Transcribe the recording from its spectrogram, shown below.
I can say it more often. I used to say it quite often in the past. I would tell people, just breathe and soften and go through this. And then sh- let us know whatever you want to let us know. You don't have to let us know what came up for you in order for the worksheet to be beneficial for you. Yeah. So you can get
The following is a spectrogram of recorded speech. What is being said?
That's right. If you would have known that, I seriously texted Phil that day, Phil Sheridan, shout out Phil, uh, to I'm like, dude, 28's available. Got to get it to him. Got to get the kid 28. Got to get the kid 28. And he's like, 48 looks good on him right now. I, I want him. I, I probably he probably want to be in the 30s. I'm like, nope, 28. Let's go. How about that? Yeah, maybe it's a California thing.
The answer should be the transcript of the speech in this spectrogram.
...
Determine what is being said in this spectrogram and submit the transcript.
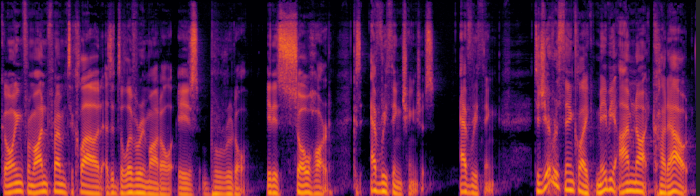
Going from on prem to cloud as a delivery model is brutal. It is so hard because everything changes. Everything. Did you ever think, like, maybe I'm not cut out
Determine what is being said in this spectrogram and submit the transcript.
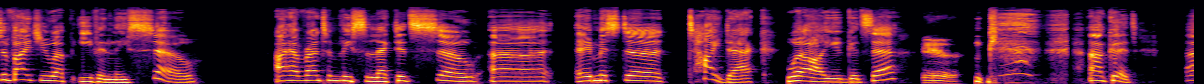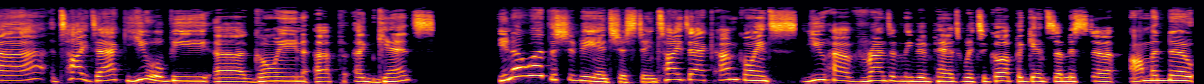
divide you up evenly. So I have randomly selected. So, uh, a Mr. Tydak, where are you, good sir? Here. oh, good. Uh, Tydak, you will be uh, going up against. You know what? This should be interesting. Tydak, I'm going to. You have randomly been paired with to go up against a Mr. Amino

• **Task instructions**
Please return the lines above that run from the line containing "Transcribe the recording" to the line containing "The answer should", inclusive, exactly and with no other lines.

• **Response for this exercise**
Transcribe the recording from its spectrogram, shown below.
I can say it more often. I used to say it quite often in the past. I would tell people, just breathe and soften and go through this. And then sh- let us know whatever you want to let us know. You don't have to let us know what came up for you in order for the worksheet to be beneficial for you. Yeah. So you can get
The following is a spectrogram of recorded speech. What is being said?
That's right. If you would have known that, I seriously texted Phil that day, Phil Sheridan, shout out Phil, uh, to I'm like, dude, 28's available. Got to get it to him. Got to get the kid 28. Got to get the kid 28. And he's like, 48 looks good on him right now. I, I want him. I, I probably he probably want to be in the 30s. I'm like, nope, 28. Let's go. How about that? Yeah, maybe it's a California thing.
The answer should be the transcript of the speech in this spectrogram.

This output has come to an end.